Buhle, Paul, editor. Jews and American Comics; an Illustrated History of an American Art Form. New Press, 2008. Buhle collects a bunch of pieces by Jewish cartoonists and comic writers showing –mostly through comics themselves, albeit with some text – the contributions of Jews to comic books, comic strips and cartoons. Covers underground comics extensively.
Chabon, Michael. The Amazing Adventures of Kavalier and Clay. St. Martin’s Press, 2000. Beautifully conceived and executed, a novel about two comic book creators that manages to be at the same time full of magic and fantasy and extremely (and sometimes achingly) realistic. Winner of the 2001 Pulitzer Prize for Fiction.
Eury, Michael. The Krypton Companion. Twomorrows Publishing, 2006. A history and scrapbook of Superman over the years. Lots of illustrations.
Hajdu, David. The Ten-Cent Plague: the Great Comic Book Scare and How it Changed America. Farrar, Straus and Giroux, 2008. A history of the comic book backlash, illuminating the roots of the hysteria and its consequences. Very well researched. Interesting musings on the results of demonizing popular culture.
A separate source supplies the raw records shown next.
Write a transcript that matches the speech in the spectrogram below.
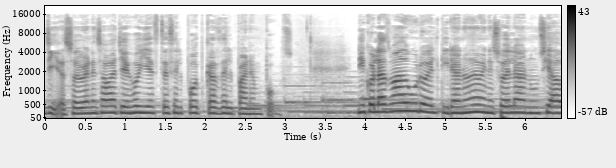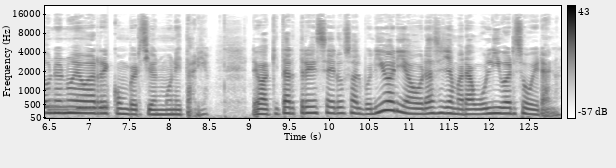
días, soy Vanessa Vallejo y este es el podcast del Pan Am Post. Nicolás Maduro, el tirano de Venezuela, ha anunciado una nueva reconversión monetaria. Le va a quitar tres ceros al Bolívar y ahora se llamará Bolívar Soberano.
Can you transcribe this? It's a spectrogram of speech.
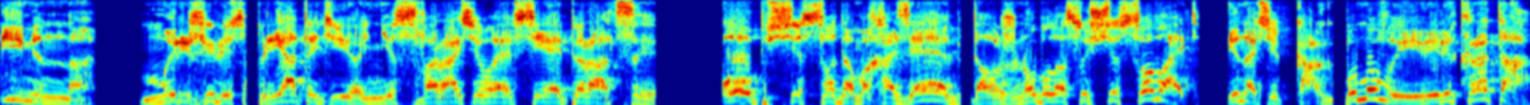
Именно. Мы решили спрятать ее, не сворачивая всей операции. Общество домохозяек должно было существовать, иначе как бы мы выявили крота?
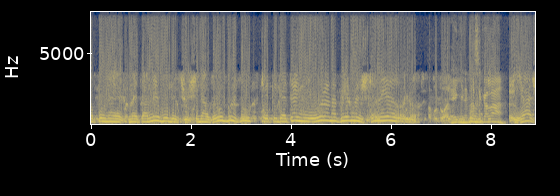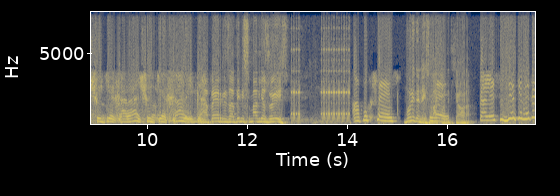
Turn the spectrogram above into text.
από να εκμεταλλεύονται τους συνανθρώπους του και την κατάλληλη ώρα να πήρουν στο διάολο. Έγινε, να είσαι καλά. Γεια σου και χαρά σου και χάρηκα. Να παίρνεις να δίνεις σημάδια ζωής. Από χθες. Μόλι δεν έχεις μάθει Ναι. με τέτοια ώρα. Καλέ στι 2 και 10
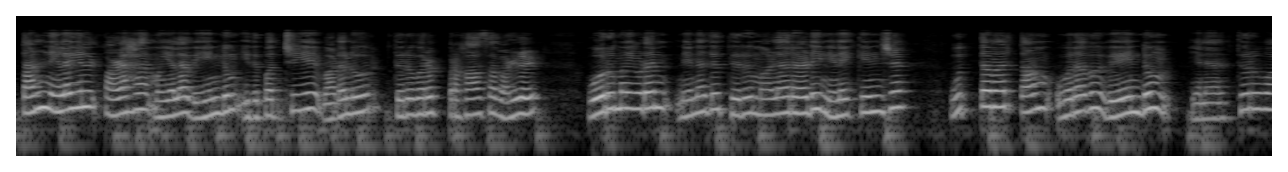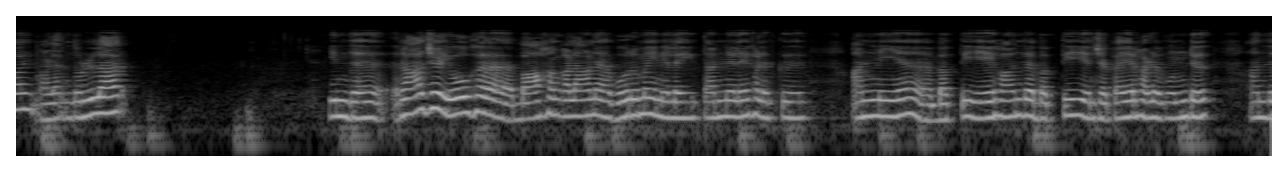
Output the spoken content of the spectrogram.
தன் நிலையில் பழக முயல வேண்டும். இது பற்றியே வடலூர் திருவருட்பிரகாச வள்ளல் ஒருமையுடன் நினது திருமலரடி நினைக்கின்ற உத்தமர் தம் உறவு வேண்டும் என திருவாய் மலர்ந்துள்ளார். இந்த ராஜயோக பாகங்களான ஒருமை நிலை தன்னிலைகளுக்கு அந்நிய பக்தி ஏகாந்த பக்தி என்ற பெயர்களும் உண்டு. அந்த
Kaplan, Arie. From Krakow to Krypton: Jews and Comics. JPS. 2008. A history of Jewish involvement in comic book creation, production and distribution. Lots of illustrations from comic books throughout the different periods.
Sanderson, Peter. Ultimate X-Men. Marvel/Dorling Kindersley, 2000. An encyclopedic treatment of the X-Men, from their origins in the comic books to the first X-Men movie.
Spiegelman, Art. Maus: a Survivor’s Tale and Maus II, a Survivor’s Tale: and Here My Troubles Began. Pantheon Books, 1986. Harrowing memoir, in comic book format, of the author’s parents’ Holocaust experiences and the effect on the whole family. Winner of a Pulitzer Prize in 1992.
Weinstein, Simcha. Up, Up and Oy Vey: How Jewish History, Culture, and Values Shaped the Comic Book Superhero. Leviathan, 2006. A history of Jews and comics with an emphasis on subtextual Jewish elements in superheroes. A fair amount of conjecture.
Wertham, Fredric. Seduction of the Innocent. Reinhardt, 1954. Wertham, a psychiatrist, argued that comic books led to violence, sexual “deviancy” and juvenile delinquency. He famously suggested that Batman and Robin are a homosexual fantasy. Some of us think that, but think it’s a good thing.
Jews in Comic Books: How American Jews Created the Comic Book
Industry. http://www.myjewishlearning.com/culture/2/Literature/Jewish_American_Literature/Into_the_Literary_Mainstream/Comic_Books.shtml An article by Arie Kaplan on MyJewishlearning.com, summarizing information from his book (above).
Religious Affiliation of Comic Book Characters. http://www.adherents.com/lit/comics/comic_book_religion.html A fun website full of information on religion and comic book characters, both mainstream and less known. Links provide evidence for the conclusions.
Blogs and Communities
The Jewish Comic Book Blog http://jewishcomics.blogspot.com/ From the description: “primarily for announcements of new stories in comic books or strips that have a Jewish character in them, announcements about events related to Jewish comics (e.g. article publication, book publication, museum exhibitions, lectures, etc.) and for discussion about the Jewish comics themselves.”
StillJewish http://community.livejournal.com/stilljewish/ A livejournal community for discussing portrayal of Jewish characters and Jewish themes in popular culture. Not limited to comic books, but includes discussion of comics.